To specify multiple options, separate them with a comma. It's important to not use spaces before or after the commas. The dump column is used by the dump utility. If it contains a zero, dump will ignore this file system. If it contains a one, dump we'll back up this file system. You can safely ignore this column, if you do not use the dump utility to perform backups. Today dump is rarely used for backups. The final column is the fsck column. It is by the fsck program at boot time to determine if a file system is to be checked, and if so, in what order to check them.
Valid values are zero, one and two. If this column contains a zero, fsck we'll skip checking this file system. File systems with a value of one will be checked first and then file systems with a value of two will be checked next. For file systems that you want to have checked it's a best practice to set the slash file system to one with a remaining file system set to two.
Let's look at this example, fstab file. The first entry ensures that dev sda2 will get mounted on slash. Its false system type is XFS and it uses the default options. Since the dump column contains a zero, the dump utility will not back up this file system. The value in the fsck column is one, so this file system will get checked first during the boot up process. The second entry ensures that dev sda1 will be used as a swap device.
For swap devices, use the swap keyword as the mount point and the file system type. The dump and fsck columns are set to zero as swap space does not need to be backed up or checked. This fstab uses UUIDs and Labels in the device column. The device with the UUID that starts with dbae4 will be mounted on slash. The device with the label opt will be mounted on /opt and the dev sda1 device will be used as swap space.
To view labels in UUIDs, you can use the lsblk-f command. If you're only interested in the UUIDs, you can use the blkid command Each system type will have a utility that you can use to create or modify the label for the file system. For ext file systems you can use the e2 label command. Simply pass the path to the device as the first argument and the label as the second argument. Here's how to add the label opt to the dev sdb3 device. Run e2label /dev/sdb3 opt.
In this lesson, you learned how to create file systems with the mkfs command. You learned how to mount those file systems with a mount command. Once those file systems were mounted, you learned how to view the disc usage with the df command. Next you learn that you can use the umount command to unmount a file system. You learned how to prepare swap space using the mkswap command and how to enable it with swapon. You also learned about the fstab file and how you can mount a device by using its path. It's UUID or its Label. Finally, you learned how to display and create labels for devices.
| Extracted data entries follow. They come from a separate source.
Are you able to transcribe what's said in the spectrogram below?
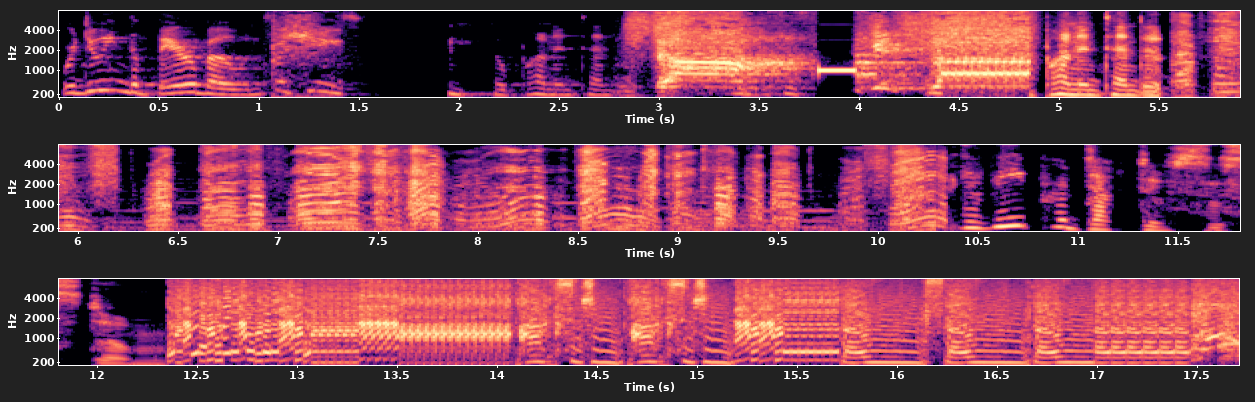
We're doing the bare bones. No pun intended. Stop! Pun intended. The reproductive system. Oxygen, oxygen, bone, bone, bone.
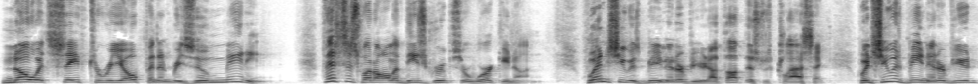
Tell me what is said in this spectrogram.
know it's safe to reopen and resume meeting. This is what all of these groups are working on. When she was being interviewed, I thought this was classic. When she was being interviewed,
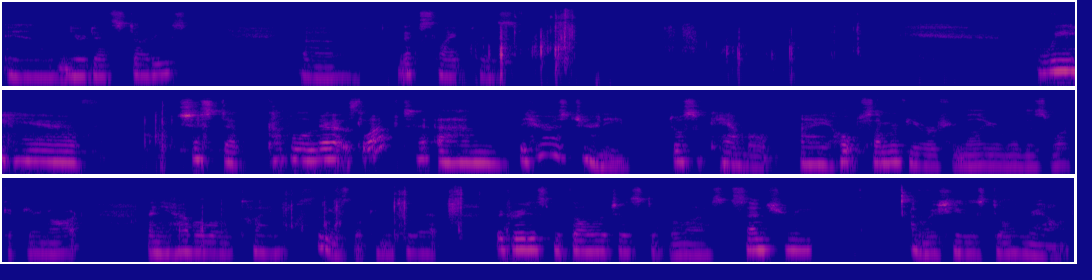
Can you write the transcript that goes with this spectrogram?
in near-death studies. Uh, next slide, please. We have just a couple of minutes left. Um, the Hero's Journey, Joseph Campbell. I hope some of you are familiar with his work. If you're not, and you have a little time, please look into it. The greatest mythologist of the last century. I wish he was still around.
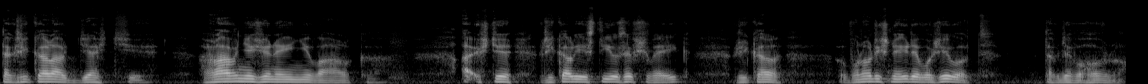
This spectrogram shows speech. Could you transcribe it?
tak říkala, děti, hlavně, že není válka. A ještě říkal jistý Josef Švejk, říkal, ono, když nejde o život, tak jde o hovno.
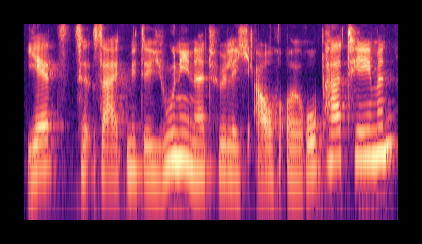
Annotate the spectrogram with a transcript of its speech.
jetzt seit Mitte Juni natürlich auch Europa-Themen.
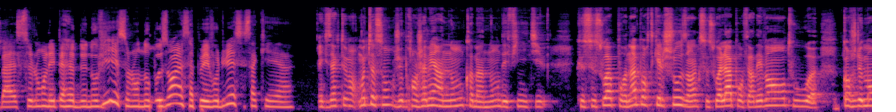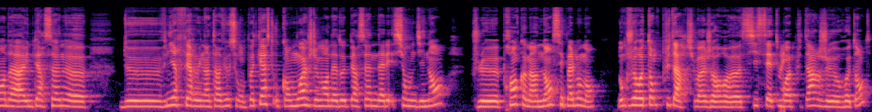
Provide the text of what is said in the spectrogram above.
bah, selon les périodes de nos vies et selon nos besoins, ça peut évoluer. C'est ça qui est Exactement. Moi, de toute façon, je prends jamais un nom comme un nom définitif. Que ce soit pour n'importe quelle chose, hein, que ce soit là pour faire des ventes ou euh, quand je demande à une personne euh, de venir faire une interview sur mon podcast ou quand moi je demande à d'autres personnes d'aller. Si on me dit non, je le prends comme un non, c'est pas le moment. Donc je retente plus tard, tu vois, genre 6-7 euh, mois plus tard, je retente.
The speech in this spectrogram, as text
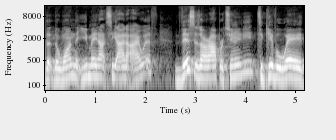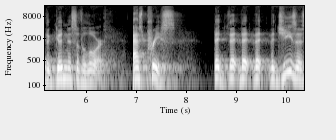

Jason is the founder of the Linux Training Academy as well as the author of "Linux for Beginners" and "Command Line Kung Fu." He has over 20 years of professional Linux experience, having worked for industry leaders such as Hewlett-Packard, Xerox, UPS, FireEye, and Amazon.com. Nothing gives him more satisfaction than knowing he has helped thousands of IT professionals level up their careers through his many books and courses.